→ **Your instructions**
Without changing a word, return the listing below, minus its images.
Data to use Block Start
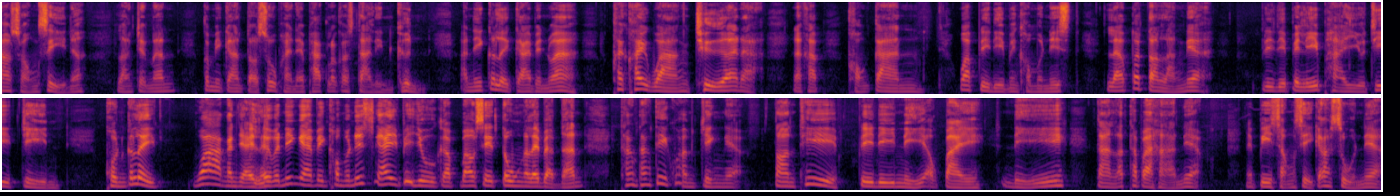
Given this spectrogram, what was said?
1924นะหลังจากนั้น ก็มีการต่อสู้ภายในพรรคแล้วก็สตาลินขึ้น อันนี้ก็เลยกลายเป็นว่าค่อยๆ วางเชื้อนะนะครับของการว่าปรีดีเป็นคอมมิวนิสต์ แล้วก็ตอนหลังเนี่ยปรีดีไปลี้ภัยอยู่ที่จีน คนก็เลยว่ากันใหญ่เลยว่านี่ไงเป็นคอมมิวนิสต์ไงไปอยู่กับเมาเซตุงอะไรแบบนั้น ทั้งๆที่ความจริงเนี่ยตอนที่ปรีดีหนีออกไปหนีการรัฐประหารเนี่ยในปี 2490เนี่ย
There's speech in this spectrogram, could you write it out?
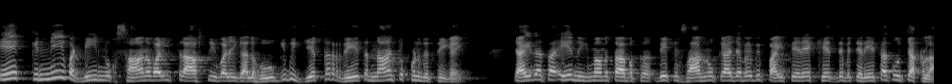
ਇਹ ਕਿੰਨੀ ਵੱਡੀ ਨੁਕਸਾਨ ਵਾਲੀ, ਤਰਾਸਦੀ ਵਾਲੀ ਗੱਲ ਹੋਊਗੀ ਵੀ ਜੇਕਰ ਰੇਤ ਨਾ ਚੁੱਕਣ ਦਿੱਤੀ ਗਈ, ਚਾਹੀਦਾ ਤਾਂ ਇਹ ਨਿਯਮਾਂ ਮੁਤਾਬਕ ਵੀ ਕਿਸਾਨ ਨੂੰ ਕਿਹਾ ਜਾਵੇ ਵੀ ਭਾਈ ਤੇਰੇ ਖੇਤ ਦੇ ਵਿੱਚ ਰੇਤ ਆ, ਤੂੰ ਚੱਕ ਲਾ,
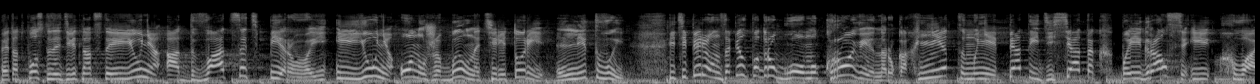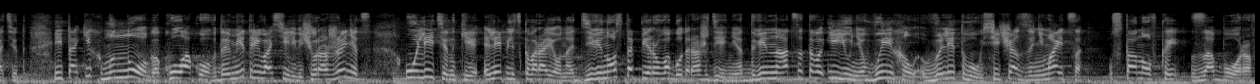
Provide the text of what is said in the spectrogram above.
Этот пост до 19 июня, а 21 июня он уже был на территории Литвы. И теперь он запил по-другому. Крови на руках нет, мне пятый десяток. Поигрался и хватит. И таких много кулаков. Дмитрий Васильевич, уроженец Улитинки Лепельского района, 91 года рождения. 12 июня выехал в Литву. Сейчас занимается установкой заборов.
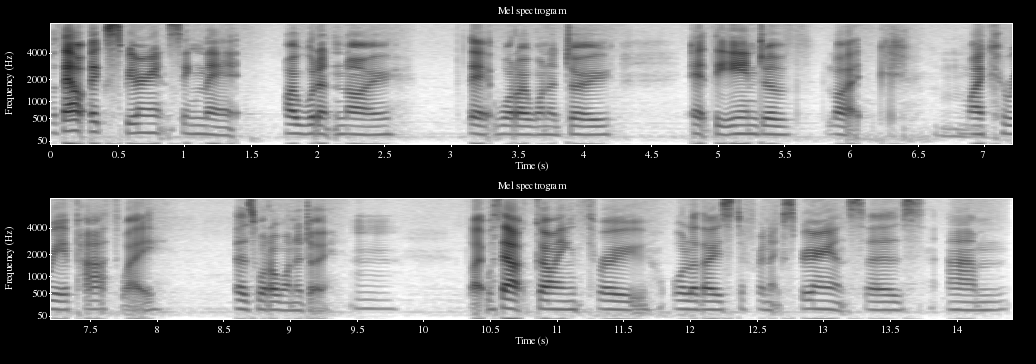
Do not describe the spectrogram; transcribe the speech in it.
without experiencing that, I wouldn't know that what I want to do at the end of like my career pathway is what I want to do. Like without going through all of those different experiences um,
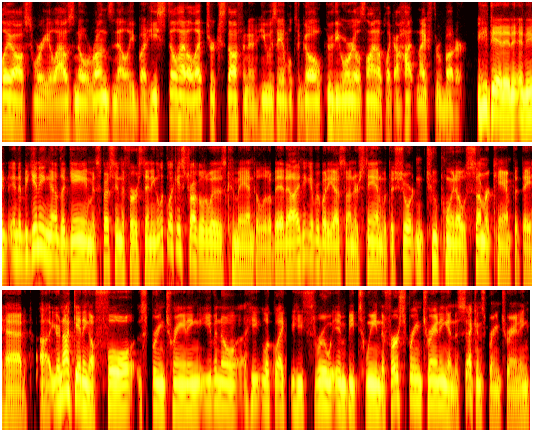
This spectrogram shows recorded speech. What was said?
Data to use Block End
→ **Answer to this task**
Given this spectrogram, what was said?
1924นะหลังจากนั้น ก็มีการต่อสู้ภายในพรรคแล้วก็สตาลินขึ้น อันนี้ก็เลยกลายเป็นว่าค่อยๆ วางเชื้อนะนะครับของการว่าปรีดีเป็นคอมมิวนิสต์ แล้วก็ตอนหลังเนี่ยปรีดีไปลี้ภัยอยู่ที่จีน คนก็เลยว่ากันใหญ่เลยว่านี่ไงเป็นคอมมิวนิสต์ไงไปอยู่กับเมาเซตุงอะไรแบบนั้น ทั้งๆที่ความจริงเนี่ยตอนที่ปรีดีหนีออกไปหนีการรัฐประหารเนี่ยในปี 2490เนี่ย
There's speech in this spectrogram, could you write it out?
ਇਹ ਕਿੰਨੀ ਵੱਡੀ ਨੁਕਸਾਨ ਵਾਲੀ, ਤਰਾਸਦੀ ਵਾਲੀ ਗੱਲ ਹੋਊਗੀ ਵੀ ਜੇਕਰ ਰੇਤ ਨਾ ਚੁੱਕਣ ਦਿੱਤੀ ਗਈ, ਚਾਹੀਦਾ ਤਾਂ ਇਹ ਨਿਯਮਾਂ ਮੁਤਾਬਕ ਵੀ ਕਿਸਾਨ ਨੂੰ ਕਿਹਾ ਜਾਵੇ ਵੀ ਭਾਈ ਤੇਰੇ ਖੇਤ ਦੇ ਵਿੱਚ ਰੇਤ ਆ, ਤੂੰ ਚੱਕ ਲਾ,
Provide the text of what is said in the spectrogram above.
Этот пост до 19 июня, а 21 июня он уже был на территории Литвы. И теперь он запил по-другому. Крови на руках нет, мне пятый десяток. Поигрался и хватит. И таких много кулаков. Дмитрий Васильевич, уроженец Улитинки Лепельского района, 91 года рождения. 12 июня выехал в Литву. Сейчас занимается установкой заборов.
Do not describe the spectrogram; transcribe the speech in it.
without experiencing that, I wouldn't know that what I want to do at the end of like my career pathway is what I want to do. Like without going through all of those different experiences um,
This spectrogram shows recorded speech. What was said?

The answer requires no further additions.